President Bok insisted this week that his 30-page annual report was more than a restatement of the University's decision last November not to exchange Harvard-owned patents for shares in a genetic engineering firm headed by a Faculty member.
Released to the public yesterday, the report cites the "real and severe" dangers to academic values caused by commercial partnerships between universities and professors and suggests several alternative ways to generate income for research and improve technological innovation.
But Bok added few new arguments to the ongoing debate on "technology transfer" and limited his proposals for the future to a general exhortation for improved use of patent licensing, consulting arrangements, and cooperative projects with corporations.
He charged the Faculty with the responsibility of reviewing professors' activities outside of the University and their use of graduate students in commercial projects, saying. "Only if the faculty care deeply enough about the university can we hope to contribute to the useful application of knowledge without eventually compromising our essential academic values."

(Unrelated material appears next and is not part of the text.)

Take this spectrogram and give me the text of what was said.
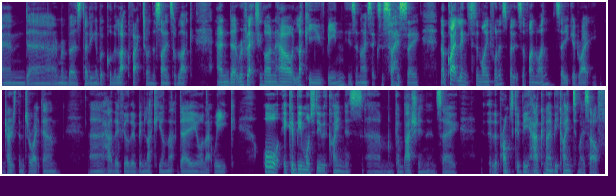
and uh, I remember studying a book called The Luck Factor on the Science of Luck, and uh, reflecting on how lucky you've been is a nice exercise. So, not quite linked to mindfulness, but it's a fun one. So you could write, encourage them to write down uh, how they feel they've been lucky on that day or that week, or it could be more to do with kindness, um, compassion. And so the prompts could be, How can I be kind to myself?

Discussing the report on Thursday, Bok said he "was worried about the possibility that professors could involve graduate students in commercial work not related to the intellectual development of the student," but he added that "he was not aware of any significant problems existing."
Bok said he "is not concerned" that the Faculty Council decided this week to postpone its review of the University's conflict-of-interest guidelines.

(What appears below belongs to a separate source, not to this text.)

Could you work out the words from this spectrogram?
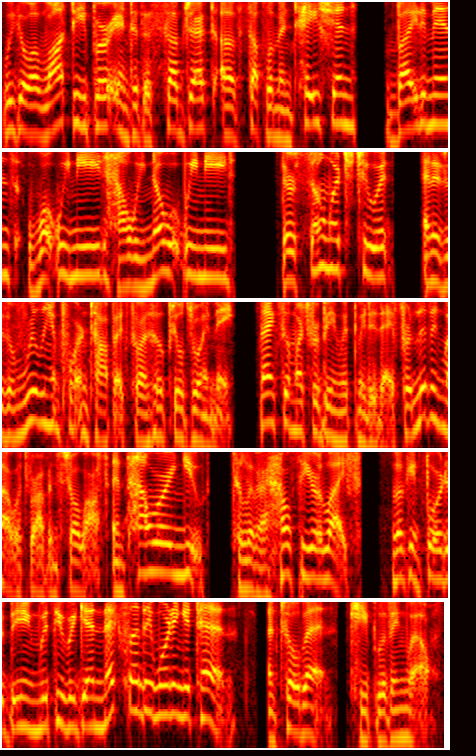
We go a lot deeper into the subject of supplementation, vitamins, what we need, how we know what we need. There's so much to it, and it is a really important topic, so I hope you'll join me. Thanks so much for being with me today for Living Well with Robin Stoloff, empowering you to live a healthier life. Looking forward to being with you again next Sunday morning at 10. Until then, keep living well.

Faculty members agreed that the Council is not trying to avoid pressure to tighten its rules limiting professors' activities outside Harvard.
"We put off the issue because we care about it so much, and there was no way to prepare our findings before the next Faculty meeting." Otto T. Solbrig, professor of Biology, said this week.